*What you should do*.
Copy the listing below exactly. Pictures stay out of it.

===============

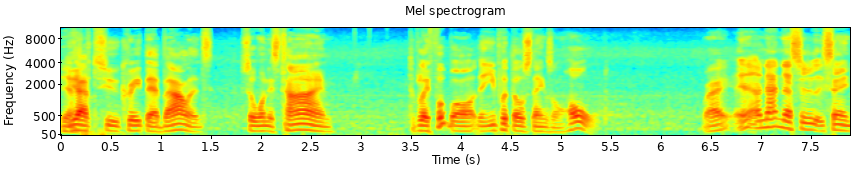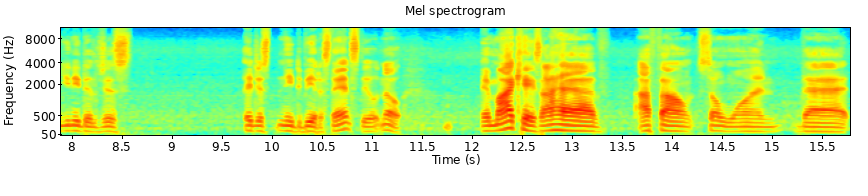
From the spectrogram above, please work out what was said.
Yeah. You have to create that balance. So when it's time to play football, then you put those things on hold, right? And I'm not necessarily saying you need to just, they just need to be at a standstill. No, in my case, I have I found someone that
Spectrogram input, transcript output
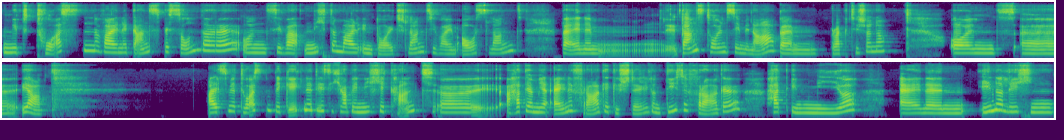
mit Thorsten war eine ganz besondere und sie war nicht einmal in Deutschland, sie war im Ausland bei einem ganz tollen Seminar beim Practitioner. Und äh, ja, als mir Thorsten begegnet ist, ich habe ihn nicht gekannt, äh, hat er mir eine Frage gestellt und diese Frage hat in mir einen innerlichen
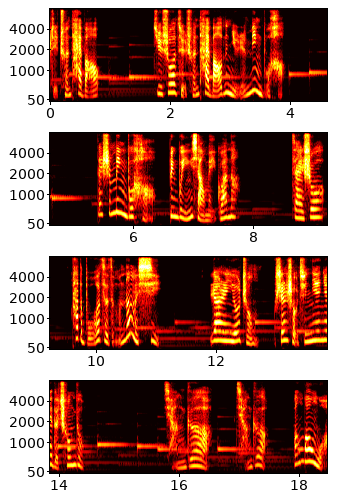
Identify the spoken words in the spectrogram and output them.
嘴唇太薄。据说嘴唇太薄的女人命不好。但是命不好并不影响美观呢。再说她的脖子怎么那么细，让人有种伸手去捏捏的冲动。强哥，强哥，帮帮我，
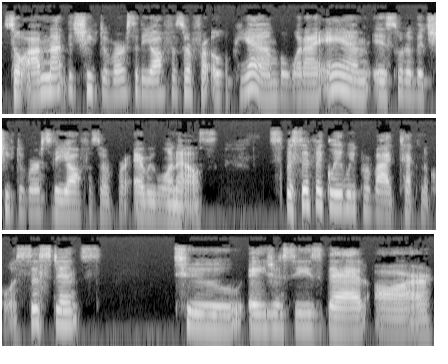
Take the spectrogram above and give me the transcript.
So I'm not the chief diversity officer for OPM, but what I am is sort of the chief diversity officer for everyone else. Specifically, we provide technical assistance to agencies that are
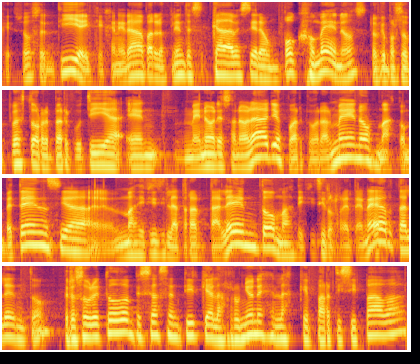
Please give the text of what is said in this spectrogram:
que yo sentía y que generaba para los clientes cada vez era un poco menos, lo que por supuesto repercutía en menores honorarios, poder cobrar menos, más competencia, eh, más difícil atraer talento, más difícil retener talento pero sobre todo empecé a sentir que a las reuniones en las que participaba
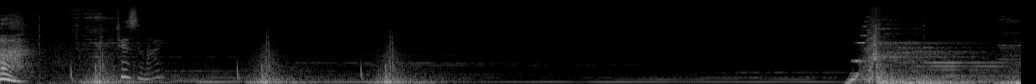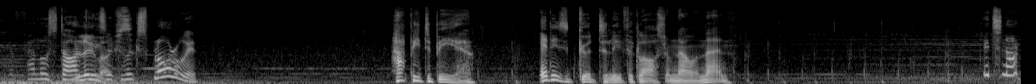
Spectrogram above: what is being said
it is nice. A fellow stargazer Lumos. to explore with. Happy to be here. It is good to leave the classroom now and then. It's not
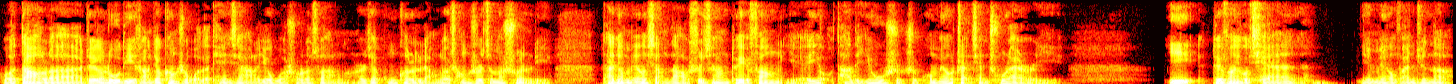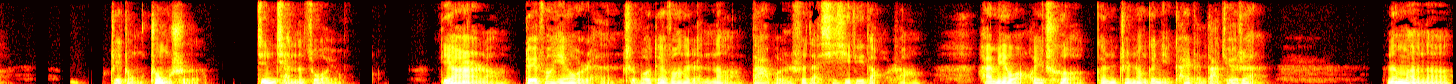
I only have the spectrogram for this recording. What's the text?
我到了这个陆地上就更是我的天下了，由我说了算了。而且攻克了两座城市这么顺利，他就没有想到，实际上对方也有他的优势，只不过没有展现出来而已。一，对方有钱，你没有完全的这种重视金钱的作用。第二呢，对方也有人，只不过对方的人呢，大部分是在西西里岛上，还没有往回撤，跟真正跟你开展大决战。那么呢，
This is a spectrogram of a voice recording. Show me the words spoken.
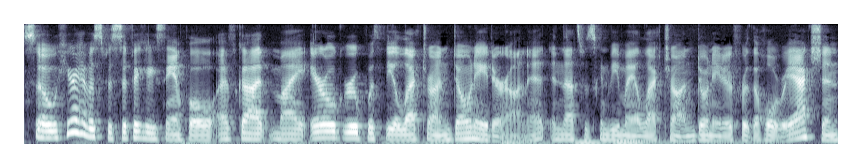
So here I have a specific example. I've got my aryl group with the electron donator on it, and that's what's going to be my electron donator for the whole reaction.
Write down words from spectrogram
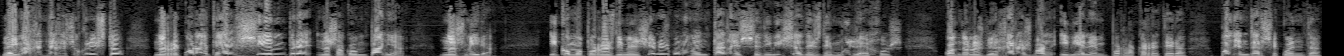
La imagen de Jesucristo nos recuerda que Él siempre nos acompaña, nos mira, y como por las dimensiones monumentales se divisa desde muy lejos, cuando los viajeros van y vienen por la carretera pueden darse cuenta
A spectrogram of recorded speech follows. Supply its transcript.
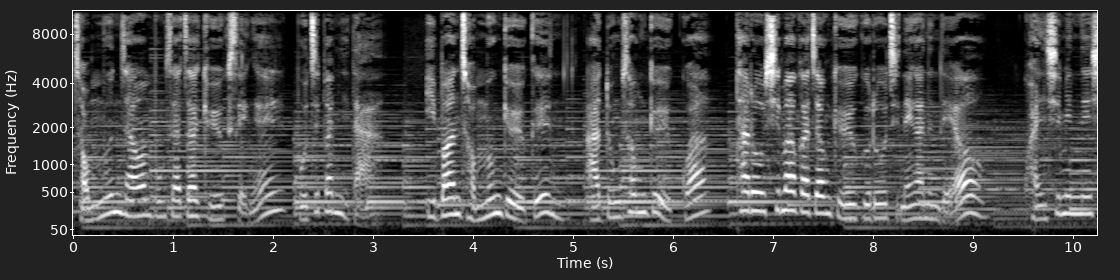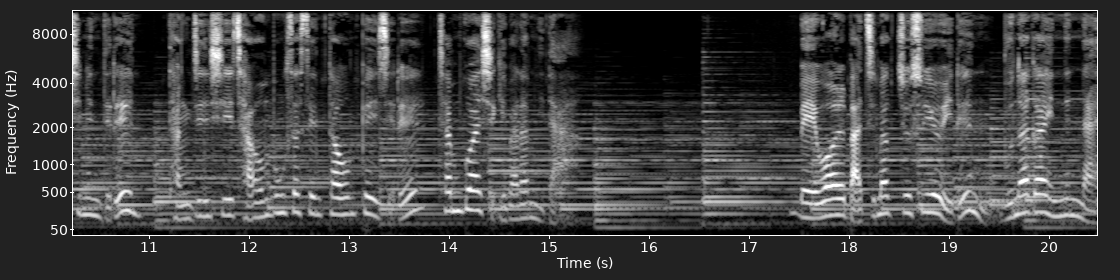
전문 자원봉사자 교육생을 모집합니다. 이번 전문 교육은 아동 성교육과 타로 심화과정 교육으로 진행하는데요. 관심 있는 시민들은 당진시 자원봉사센터 홈페이지를 참고하시기 바랍니다. 매월 마지막 주 수요일은 문화가 있는 날.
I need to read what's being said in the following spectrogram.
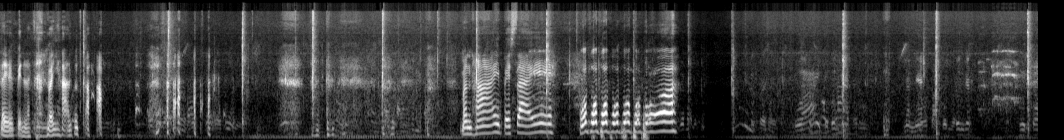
ไหลไปเป็นหลักฐานพยานมันหายไปใส่ผัวผัวผัวผัวผัวผัวผัวนั่นเนี่ยเพิ่งจะขึ้นเจ้า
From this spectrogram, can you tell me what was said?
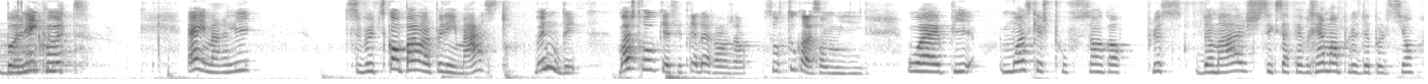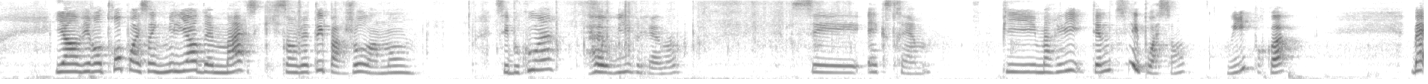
Bonne écoute. Hey Marlie, tu veux-tu qu'on parle un peu des masques? Bonne idée. Moi, je trouve que c'est très dérangeant, surtout quand elles sont mouillées. Ouais, puis moi, ce que je trouve ça encore plus dommage, c'est que ça fait vraiment plus de pollution. Il y a environ 3,5 milliards de masques qui sont jetés par jour dans le monde. C'est beaucoup, hein? Ah oui, vraiment. C'est extrême. Puis Marie, t'aimes-tu les poissons? Oui, pourquoi? Ben,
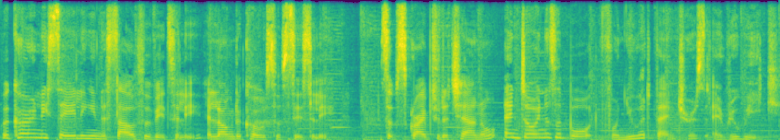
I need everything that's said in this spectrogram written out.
We're currently sailing in the south of Italy, along the coast of Sicily. Subscribe to the channel and join us aboard for new adventures every week.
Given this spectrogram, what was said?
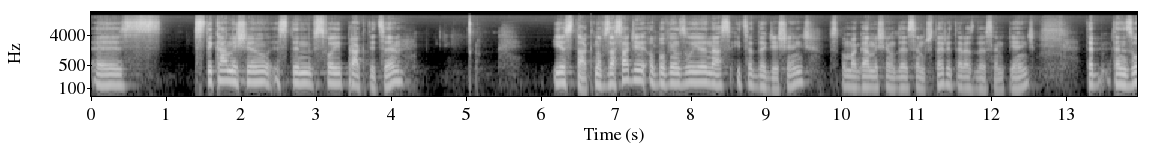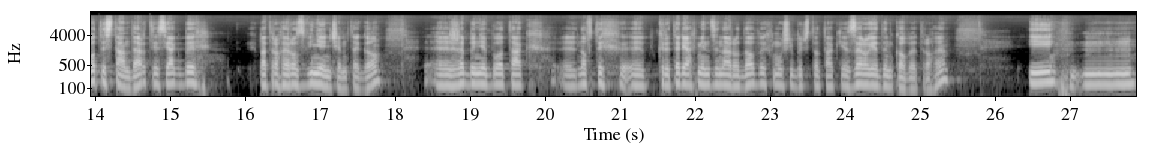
E, stykamy się z tym w swojej praktyce. Jest tak, no w zasadzie obowiązuje nas ICD-10, wspomagamy się DSM-4, teraz DSM-5. Te, ten złoty standard jest jakby chyba trochę rozwinięciem tego, e, żeby nie było tak, e, no w tych kryteriach międzynarodowych musi być to takie zero-jedynkowe trochę i, mm,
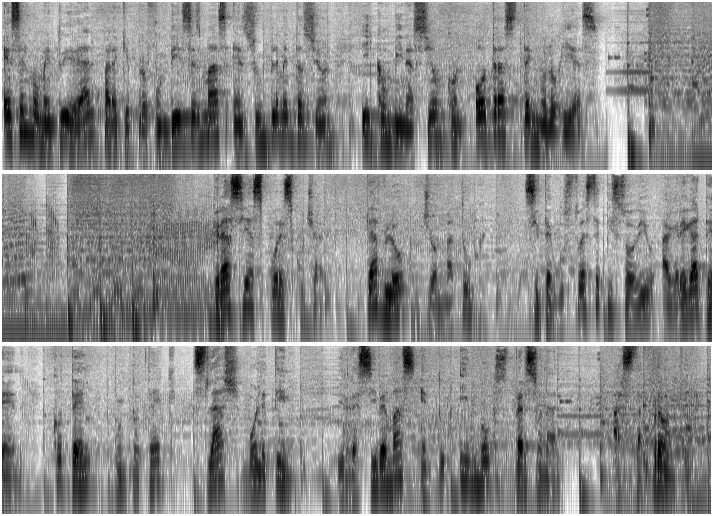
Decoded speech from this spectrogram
es el momento ideal para que profundices más en su implementación y combinación con otras tecnologías. Gracias por escuchar. Te habló John Matuk. Si te gustó este episodio, agrégate en cotel.tech slash boletín y recibe más en tu inbox personal. Hasta pronto.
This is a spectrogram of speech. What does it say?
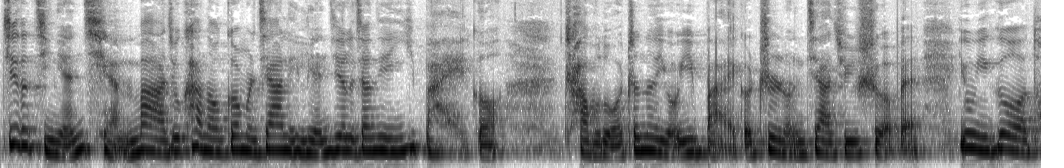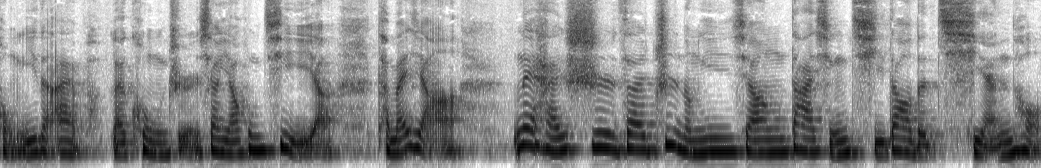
记得几年前吧，就看到哥们儿家里连接了将近一百个，差不多真的有一百个智能家居设备，用一个统一的 app 来控制，像遥控器一样。坦白讲，那还是在智能音箱大行其道的前头，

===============

*Finished exercise*.
From the spectrogram above, please work out what was said.
Yeah. You have to create that balance. So when it's time to play football, then you put those things on hold, right? And I'm not necessarily saying you need to just, they just need to be at a standstill. No, in my case, I have I found someone that
Spectrogram input, transcript output
mit Thorsten war eine ganz besondere und sie war nicht einmal in Deutschland, sie war im Ausland bei einem ganz tollen Seminar beim Practitioner. Und äh, ja, als mir Thorsten begegnet ist, ich habe ihn nicht gekannt, äh, hat er mir eine Frage gestellt und diese Frage hat in mir einen innerlichen
Identify the spoken words in the spectrogram and output them.
嘴唇太薄。据说嘴唇太薄的女人命不好。但是命不好并不影响美观呢。再说她的脖子怎么那么细，让人有种伸手去捏捏的冲动。强哥，强哥，帮帮我，
Take the spectrogram above and give me the transcript.
So I'm not the chief diversity officer for OPM, but what I am is sort of the chief diversity officer for everyone else. Specifically, we provide technical assistance to agencies that are
Please give the text of what is said in this spectrogram:
que yo sentía y que generaba para los clientes cada vez era un poco menos, lo que por supuesto repercutía en menores honorarios, poder cobrar menos, más competencia, eh, más difícil atraer talento, más difícil retener talento pero sobre todo empecé a sentir que a las reuniones en las que participaba
Spectrogram above: what is being said
it is nice. A fellow stargazer Lumos. to explore with. Happy to be here. It is good to leave the classroom now and then. It's not
I only have the spectrogram for this recording. What's the text?
我到了这个陆地上就更是我的天下了，由我说了算了。而且攻克了两座城市这么顺利，他就没有想到，实际上对方也有他的优势，只不过没有展现出来而已。一，对方有钱，你没有完全的这种重视金钱的作用。第二呢，对方也有人，只不过对方的人呢，大部分是在西西里岛上，还没有往回撤，跟真正跟你开展大决战。那么呢，
This is a spectrogram of a voice recording. Show me the words spoken.
So here I have a specific example. I've got my aryl group with the electron donator on it, and that's what's going to be my electron donator for the whole reaction.
Write down words from spectrogram
La imagen de Jesucristo nos recuerda que Él siempre nos acompaña, nos mira, y como por las dimensiones monumentales se divisa desde muy lejos, cuando los viajeros van y vienen por la carretera pueden darse cuenta
A spectrogram of recorded speech follows. Supply its transcript.
전문 자원봉사자 교육생을 모집합니다. 이번 전문 교육은 아동 성교육과 타로 심화과정 교육으로 진행하는데요. 관심 있는 시민들은 당진시 자원봉사센터 홈페이지를 참고하시기 바랍니다. 매월 마지막 주 수요일은 문화가 있는 날.
I need to read what's being said in the following spectrogram.
ไหลไปเป็นหลักฐานพยานมันหายไปใส่ผัวผัวผัวผัวผัวผัวผัวนั่นเนี่ยเพิ่งจะขึ้นเจ้า
From this spectrogram, can you tell me what was said?
Bonne écoute. Hey Marlie, tu veux-tu qu'on parle un peu des masques? Bonne idée. Moi, je trouve que c'est très dérangeant, surtout quand elles sont mouillées. Ouais, puis moi, ce que je trouve ça encore plus dommage, c'est que ça fait vraiment plus de pollution. Il y a environ 3,5 milliards de masques qui sont jetés par jour dans le monde. C'est beaucoup, hein? Ah oui, vraiment. C'est extrême. Puis Marie, t'aimes-tu les poissons? Oui, pourquoi? Ben,
I need everything that's said in this spectrogram written out.
We're currently sailing in the south of Italy, along the coast of Sicily. Subscribe to the channel and join us aboard for new adventures every week.
Given this spectrogram, what was said?
E, stykamy się z tym w swojej praktyce. Jest tak, no w zasadzie obowiązuje nas ICD-10, wspomagamy się DSM-4, teraz DSM-5. Te, ten złoty standard jest jakby chyba trochę rozwinięciem tego, e, żeby nie było tak, e, no w tych kryteriach międzynarodowych musi być to takie zero-jedynkowe trochę i, mm,
Decoded speech from this spectrogram
es el momento ideal para que profundices más en su implementación y combinación con otras tecnologías. Gracias por escuchar. Te habló John Matuk. Si te gustó este episodio, agrégate en cotel.tech slash boletín y recibe más en tu inbox personal. Hasta pronto.
This is a spectrogram of speech. What does it say?
记得几年前吧，就看到哥们儿家里连接了将近一百个，差不多真的有一百个智能家居设备，用一个统一的 app 来控制，像遥控器一样。坦白讲，那还是在智能音箱大行其道的前头，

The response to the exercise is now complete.